In the early '50s, reed man Bud Shank and Brazilian guitarist Laurindo Almeida made a series of records that foreshadowed the bossa nova craze of the next decade. Recently, Shank and Almeida resumed their collaboration, joining forces with bassist Ray Brown and drummer Shelly Manne as the L.A. Four.

The Four, with drummer Jeff Hamilton in place of Manne, began a week at Blues Alley Sunday evening. The first set began with Almeida playing perfunctory solo versions of J.S. Bach's "Jesu, Joy of Man's Desiring" and a David Raksin movie theme. He was joined by Brown, who shone on George Gershwin's "My Man's Gone Now."

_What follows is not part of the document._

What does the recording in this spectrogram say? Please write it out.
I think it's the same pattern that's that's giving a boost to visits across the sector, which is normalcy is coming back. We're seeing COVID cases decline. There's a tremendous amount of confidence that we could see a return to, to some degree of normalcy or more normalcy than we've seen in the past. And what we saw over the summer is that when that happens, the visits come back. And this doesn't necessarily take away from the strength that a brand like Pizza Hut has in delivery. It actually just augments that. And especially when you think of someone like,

Enter Hamilton, a tastefully propulsive drummer who kicked "How Insensitive" along nicely, but not before Brown had bowed a gorgeous rendition of the melody in the cello range of his bass. Shank then appeared, playing alto sax on an up-tempo "Just Friends" with bass and drums backing.

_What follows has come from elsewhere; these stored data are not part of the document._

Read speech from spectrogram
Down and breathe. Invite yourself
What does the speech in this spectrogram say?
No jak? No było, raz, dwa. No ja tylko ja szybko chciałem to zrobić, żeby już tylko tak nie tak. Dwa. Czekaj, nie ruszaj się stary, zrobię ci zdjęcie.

From there, the foursome delved into Django Reinhardt's "Nuages," a J. S. Bach prelude, Dizzy Gillespie's "Manteca" and Sonny Rollins' "St. Thomas." Shank's flute on "Manteca" and "St. Thomas" was remarkable, by far his best playing of the set.

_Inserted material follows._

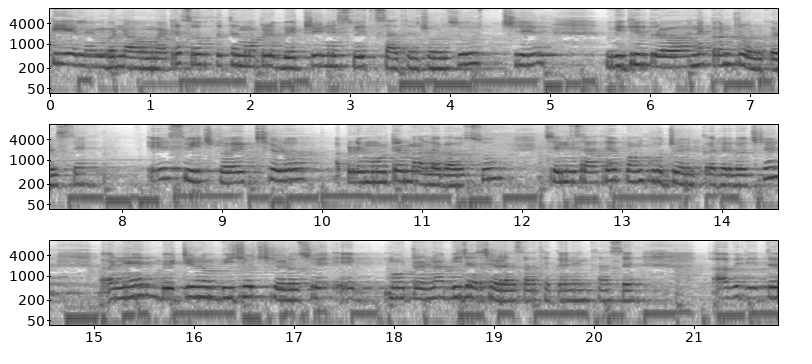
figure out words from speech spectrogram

Nonetheless, it was Brown - one of the foremost jazz bassists and, like Shank, a busy Hollywood studio musician - who was the center of interest.